like gwen anderson. a champion athlete who competed for the state of michigan, gwen is seen here at the age of 1a. she was just 12 when she first received treatment from larry nassar. instead, he molested her time and time again. to have your name and your face and your story out for everybody to see is a scary thing. he was my safe place, he was going to protect me. and he took that and used that against all of us. for so many, this was a doctor they trusted implicitly. for the record, go to hell. tom brennan was gwen‘s coach and once a close friend of nassar‘s. did you have any idea of what he was doing? none. i had zero idea. we had the utmost trust for that man and that's where we all went wrong. all this week, young women have packed this small courtroom as they get to do what few survivors
of sexual abuse ever have the chance to — directly confront their attacker. there has been a real sense of collective empowerment here. already, more than 80 women have shared their testimonies in this case and every day, more are coming forward saying they want to share their stories, too. tonight, the list of women who say they want to speak out has grown to as many as 120. the judge says every woman who wants to face larry nassar in court will be given the chance to. rajini vaidynathan, bbc news, lansing, michigan. let's take a look at some of the other stories making the news: the colombian authorities say that the number of venezuelans fleeing a severe economic crisis to take up residency in colombia has jumped by more than 60% in the last six months. migration officials said more than 550,000 venezuela ns are now living in colombia, mostly illegally. ajury in canada has returned not

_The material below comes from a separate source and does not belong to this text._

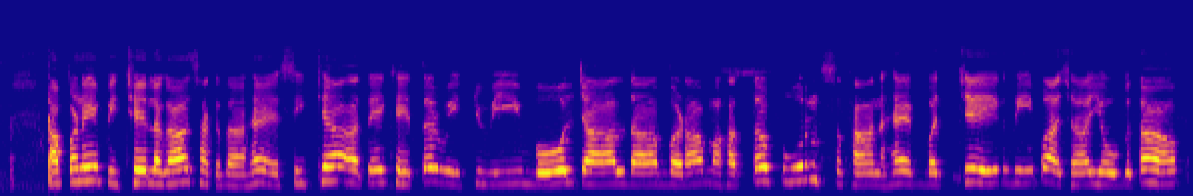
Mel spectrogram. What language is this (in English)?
Punjabi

guilty verdicts for three men who were charged with criminal negligence following the lac—megantic rail disaster in 2013. 47 people died when a train carrying nearly eight million litres of shale oil came off the rails and exploded. the three former railway workers had been accused of leaving the train unattended, and allowing it to roll away without any control. stay with us on bbc news. still to come: looking for hope — pope francis speaks about the future for the people of peru. the people of saigon have just heard that, at last, there is to be a ceasefire. the reaction of american servicemen was predictable. i'm going home. demonstrators waiting
for mike getting and his rebel cricket team were attacked with tear gas and set upon by police dogs. anti—apartheid campaigners say they will carry on the protests throughout tour. they called him the butcher of lyon. klaus altmann is being held on a fraud charge in bolivia. but the west germans want to extradite him for crimes committed in wartime france. there, he was the gestapo chief klaus barbie. millions came to bathe a close as possible at this spot, a tide of humanity that is believed by officials to have broken all records. this is bbc news. the latest headlines: the us federal government faces a financial shutdown at midnight.
president trump has blamed democrats for failing to back plans to authorise a spending bill. turkey intensifies its shelling of a kurdish militia in northern syria, ahead of a threatened ground offensive. pope francis has visited a remote rainforest region in peru to sound .: 14.7.1, .,.,..,.~,_,:._.._. 5l"... 4